They were coming out into the hallway when a woman standing just outside the apartment down the hall said, "Excuse me?"
Hawes looked her over.
Twenty-seven, twenty-eight, he figured, slender dark-haired woman with somewhat exotic features spelling Middle Eastern or at least Mediterranean. Very dark brown eyes. No makeup, no nail polish. She was clutching a woolen shawl around her. Bathrobe under it. Red plaid, lambskin-lined bedroom slippers on her feet. It was slightly warmer here in the hallway than it was outside in the street. But only slightly. Most buildings in this city, the heat went off around midnight. It was now a quarter to one.
"Are you the detectives?" she asked.
"Yes," Carella said.
"I'm her neighbor," the woman said.
"Karen Todd," she said.
"Detective Carella. My partner, Detective Hawes. How do you do?"
Neither of the detectives offered his hand. Not because they were male chauvinists, but only because cops rarely shook hands with so-called civilians. Same way cops didn't carry umbrellas. See a guy with his hands in his pockets, standing on a street corner in the pouring rain, six to five he was an undercover cop.
"I was out," Karen said. "The super told me somebody killed her."
"Yes, that's right," Carella said, and watched her eyes. Nothing flickered there. She nodded almost imperceptibly.
"Why would anyone want to hurt her?" she said. "Such a gentle soul."
"How well did you know her?" Hawes asked.
"Just to talk to. She used to be a famous piano player, did you know that? Svetlana Dyalovich. That was the name she played under."
Piano player, Hawes thought. A superb artist who had made the cover of Time magazine. A piano player.
"Her hands all gnarled," Karen said, and shook her head.
The detectives looked at her.
"The arthritis. She told me she was in constant pain. Have you noticed how you can never open bottles that have pain relievers in them? That's because America is full of loonies who are trying to hurt people. Who would want to hurt her?" she asked again, shaking her head. "She was in so much pain already. The arthritis. Osteoarthritis, in fact, is what her doctor called it. I went with her once. To her doctor. He told me he was switching her to Voltaren because the Naprosyn wasn't working anymore. He kept increasing the doses, it was really so sad."
"How long did you know her?" Carella asked.
Another way of asking How well did you know her? He didn't for a moment believe Karen Todd had anything at all to do with the murder of the old woman next door, but his mama once told him everyone's a suspect till his story checks out. Or her story. Although the world's politically correct morons would have it "Everyone's a suspect until their story checks out." Which was worse than tampering with the jars and bottles on supermarket shelves—and ungrammatical besides.
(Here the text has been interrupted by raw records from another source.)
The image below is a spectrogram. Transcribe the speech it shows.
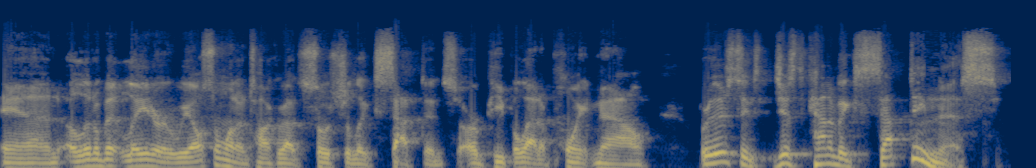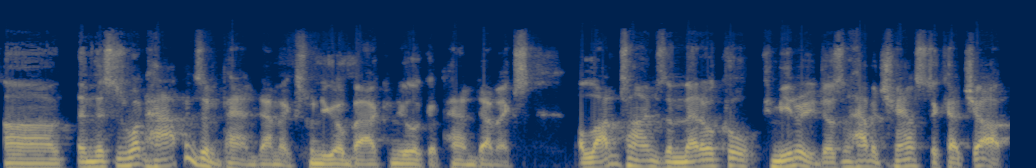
And a little bit later, we also want to talk about social acceptance. Are people at a point now where there's just kind of accepting this? Uh, and this is what happens in pandemics when you go back and you look at pandemics a lot of times the medical community doesn't have a chance to catch up.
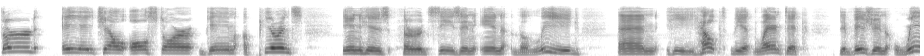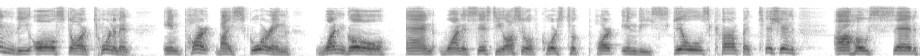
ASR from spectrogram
third AHL All Star game appearance in his third season in the league. And he helped the Atlantic Division win the All Star tournament in part by scoring one goal and one assist. He also, of course, took part in the skills competition. Aho said,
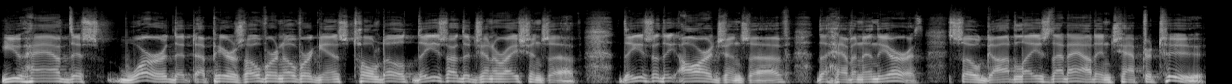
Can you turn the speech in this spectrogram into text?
you have this word that appears over and over again, it's toldoth. These are the generations of, these are the origins of the heaven and the earth. So God lays that out in chapter 2.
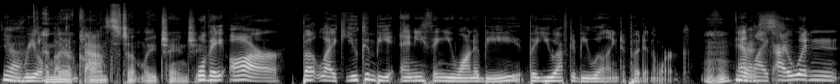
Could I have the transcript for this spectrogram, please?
Yeah. Real and they're fast. constantly changing. Well, they are, but like you can be anything you want to be, but you have to be willing to put in the work. Mhm. And Yes. like I wouldn't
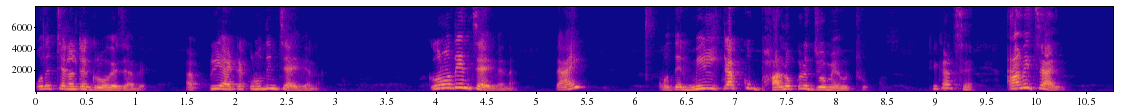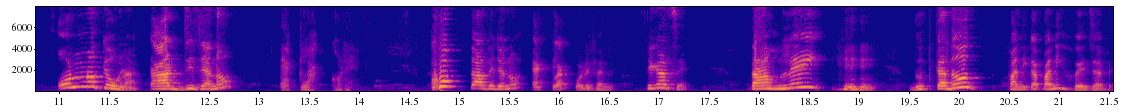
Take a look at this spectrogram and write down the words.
ওদের চ্যানেলটা গ্রো হয়ে যাবে। আর প্রিয়া এটা কোনোদিন চাইবে না। কোনোদিন চাইবে না। তাই ওদের মিলটা খুব ভালো করে জমে উঠুক। ঠিক আছে? আমি চাই অন্য কেউ না কার্জি যেন এক লাখ করে। খুব তাড়াতাড়ি যেন এক লাখ করে ফেলে। ঠিক আছে? তাহলেই দুধ কা দুধ, পানি কা পানি হয়ে যাবে।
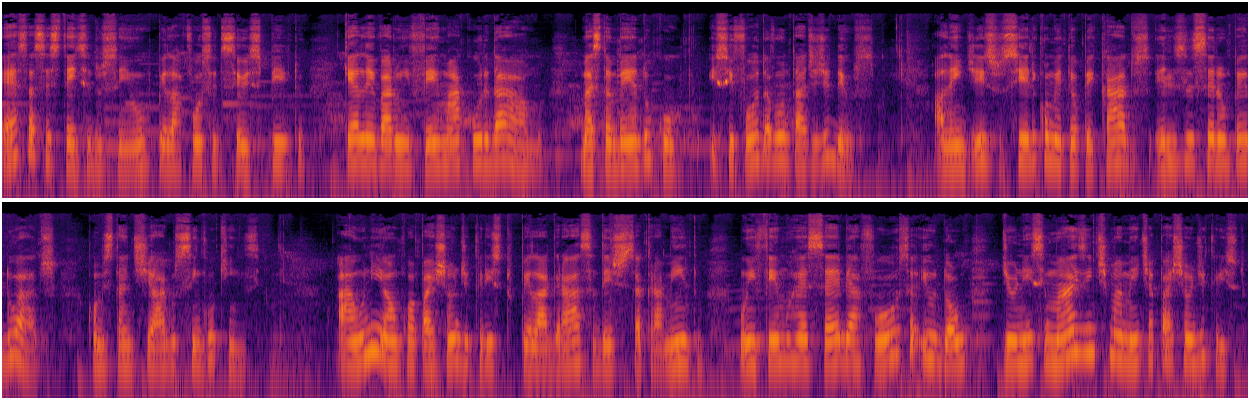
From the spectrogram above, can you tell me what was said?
Essa assistência do Senhor, pela força de seu Espírito, quer levar o enfermo à cura da alma, mas também a do corpo, e se for da vontade de Deus. Além disso, se ele cometeu pecados, eles lhe serão perdoados, como está em Tiago 5,15. A união com a paixão de Cristo pela graça deste sacramento, o enfermo recebe a força e o dom de unir-se mais intimamente à paixão de Cristo.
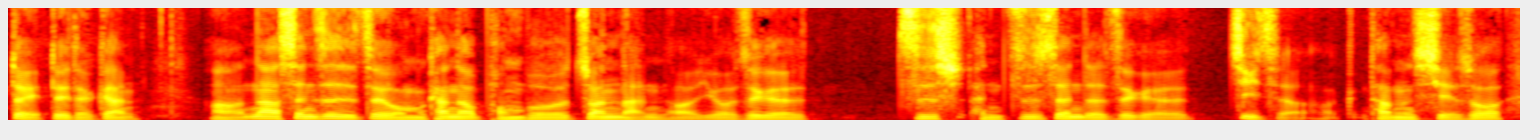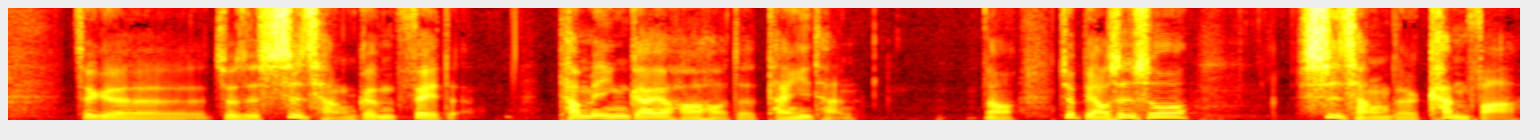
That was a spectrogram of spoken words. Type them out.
对对着干。啊，那甚至这我们看到彭博专栏哦，有这个。资很资深的这个记者，他们写说，这个就是市场跟 Fed，他们应该要好好的谈一谈。啊，就表示说市场的看法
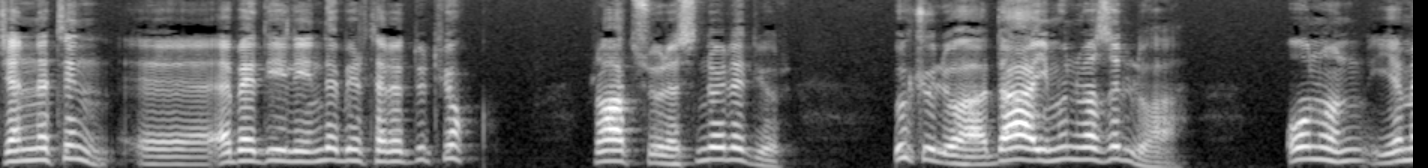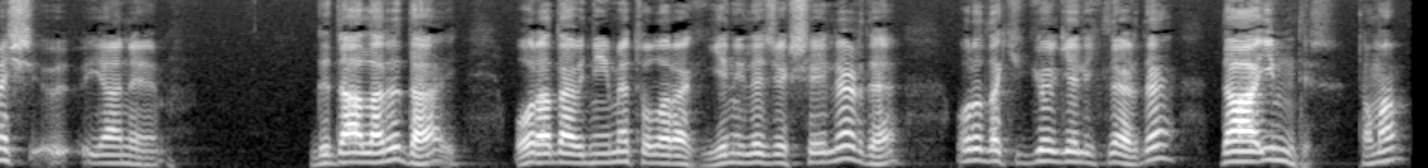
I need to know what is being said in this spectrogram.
cennetin e, ebediliğinde bir tereddüt yok. Rahat suresinde öyle diyor. Ükülüha daimun ve zilluha. Onun yemeş yani gıdaları da orada nimet olarak yenilecek şeyler de oradaki gölgelikler de daimdir. Tamam?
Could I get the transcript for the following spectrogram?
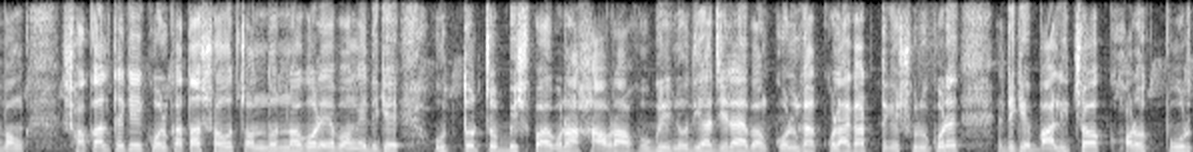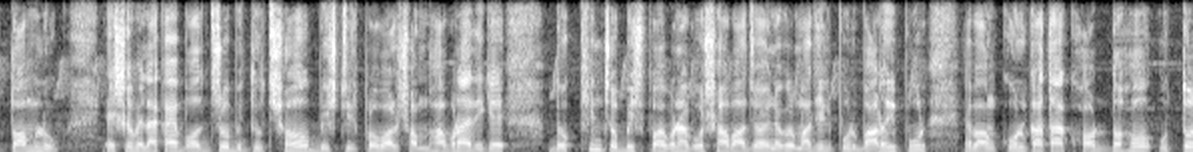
এবং সকাল থেকেই কলকাতা সহ চন্দননগর এবং এদিকে উত্তর চব্বিশ পরগনা, হাওড়া, হুগলি, নদিয়া জেলা এবং কলঘা কোলাঘাট থেকে শুরু করে এদিকে বালিচক, খড়গপুর, তমলুক এসব এলাকায় বজ্র বিদ্যুৎ সহ বৃষ্টির প্রবল সম্ভাবনা। এদিকে দক্ষিণ চব্বিশ পরগনা, গোসাবা, জয়নগর, মাজিলপুর বারুই বারুইপুর এবং কলকাতা, খড়দহ, উত্তর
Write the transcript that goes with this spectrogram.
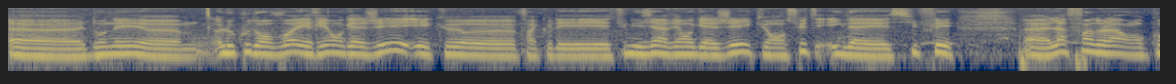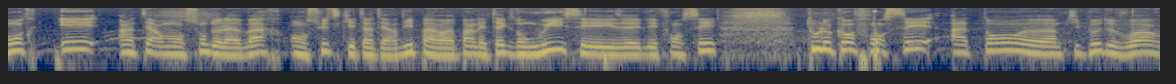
euh, donner le coup d'envoi et réengagé et que, enfin, que les Tunisiens aient réengagé et qu'ensuite il a sifflé la fin de la rencontre et intervention de la VAR ensuite, ce qui est interdit par, les textes. Donc oui, c'est les Français, tout le camp français attend un petit peu de voir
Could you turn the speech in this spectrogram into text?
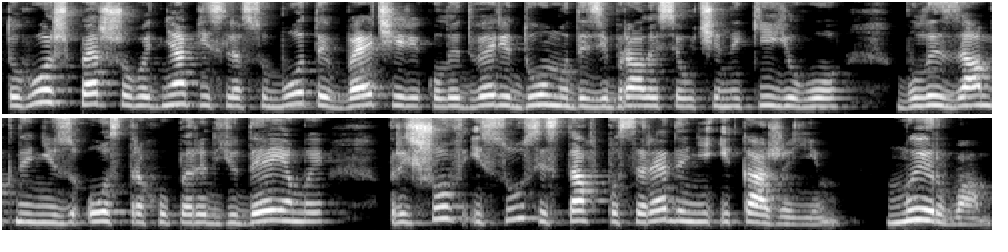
Того ж першого дня після суботи, ввечері, коли двері дому, де зібралися ученики його, були замкнені з остраху перед юдеями, прийшов Ісус і став посередині і каже їм: Мир вам!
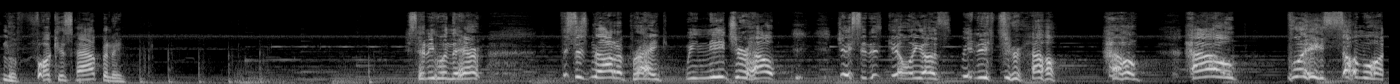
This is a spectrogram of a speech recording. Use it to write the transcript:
What in the fuck is happening? Is anyone there? This is not a prank. We need your help. Jason is killing us. We need your help. Help! Help! Please, someone!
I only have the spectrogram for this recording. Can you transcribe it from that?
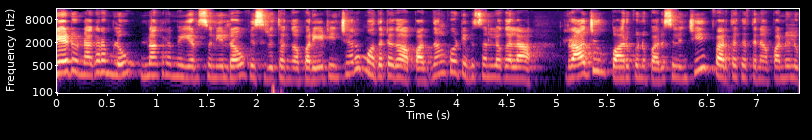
నేడు నగరంలో నగర మేయర్ సునీల్ రావు విస్తృతంగా పర్యటించారు. మొదటగా పద్నాలుగో డివిజన్లో గల రాజీవ్ పార్కును పరిశీలించి త్వరితగతిన పనులు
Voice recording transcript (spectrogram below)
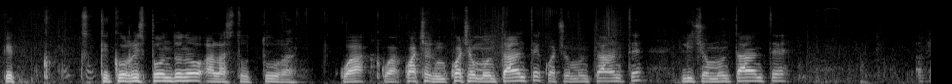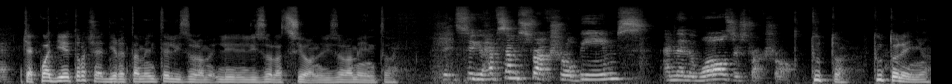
che, che corrispondono alla struttura. Qua, qua- qua c'è un, qua c'è un montante, qua c'è un montante, lì c'è un montante, Okay. cioè qua dietro c'è direttamente l'isola- l'isolazione, l'isolamento. So you have some structural beams, and then the walls are structural. Tutto, tutto legno.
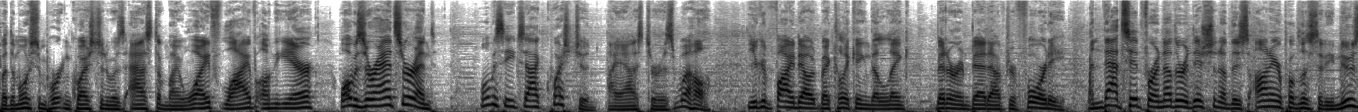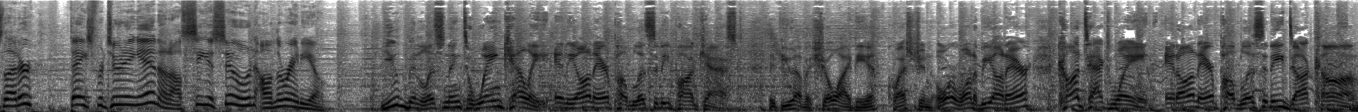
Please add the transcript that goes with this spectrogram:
But the most important question was asked of my wife live on the air. What was her answer? And what was the exact question I asked her as well? You can find out by clicking the link Better in Bed After 40. And that's it for another edition of this on air publicity newsletter. Thanks for tuning in, and I'll see you soon on the radio. You've been listening to Wayne Kelly and the On Air Publicity Podcast. If you have a show idea, question, or want to be on air, contact Wayne at onairpublicity.com.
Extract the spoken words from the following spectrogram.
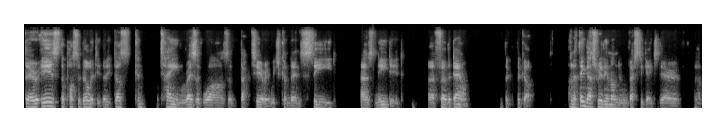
there is the possibility that it does contain reservoirs of bacteria, which can then seed as needed uh, further down the, the gut. And I think that's really an under-investigated area of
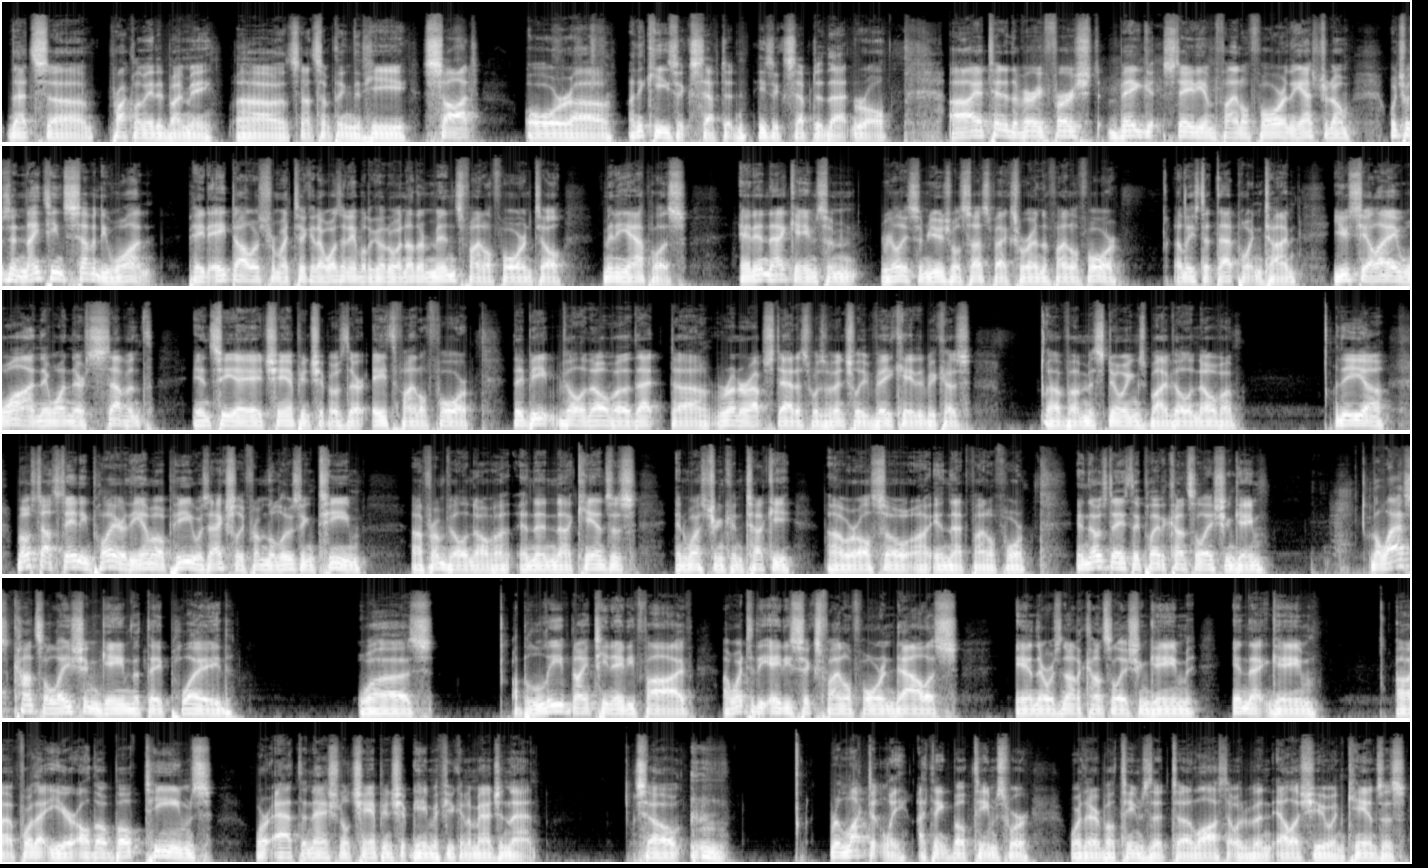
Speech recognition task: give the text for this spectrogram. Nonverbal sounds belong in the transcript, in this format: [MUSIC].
that's uh, proclamated by me. Uh, it's not something that he sought, or uh, I think he's accepted. He's accepted that role. Uh, I attended the very first big stadium Final Four in the Astrodome, which was in 1971. Paid eight dollars for my ticket. I wasn't able to go to another men's Final Four until Minneapolis, and in that game, some really some usual suspects were in the Final Four, at least at that point in time. UCLA won. They won their seventh NCAA championship. It was their eighth Final Four. They beat Villanova. That uh, runner up status was eventually vacated because of uh, misdoings by Villanova. The uh, most outstanding player, the MOP, was actually from the losing team uh, from Villanova. And then uh, Kansas and Western Kentucky uh, were also in that Final Four. In those days, they played a consolation game. The last consolation game that they played was, I believe, 1985. I went to the 86 Final Four in Dallas, and there was not a consolation game in that game uh, for that year, although both teams were at the national championship game, if you can imagine that. So, [CLEARS THROAT] reluctantly, I think both teams were, were there. Both teams that uh, lost, that would have been LSU and Kansas.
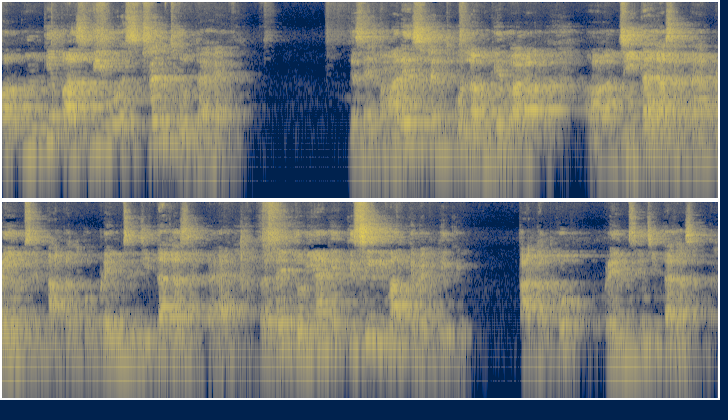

"I met her when I moved in," Karen said.
"When was that?"
"A year ago October. The fifteenth, in fact."
Birthdate of great men, Hawes thought, but did not say.
"I've been here more than a year now. Fourteen months, in fact. She brought me a housewarming gift. A loaf of bread and a box of salt. That's supposed to bring good luck. She was from Russia, you know. They used to have the old traditions over there. We don't have any traditions anymore in America."
Wrong, Carella thought. Murder has become a tradition here.
"She was a big star over there," Karen said. "Well, here, too, in fact."
- On Sale
- May 30, 2009
- Page Count
- 320 pages
- Grand Central Publishing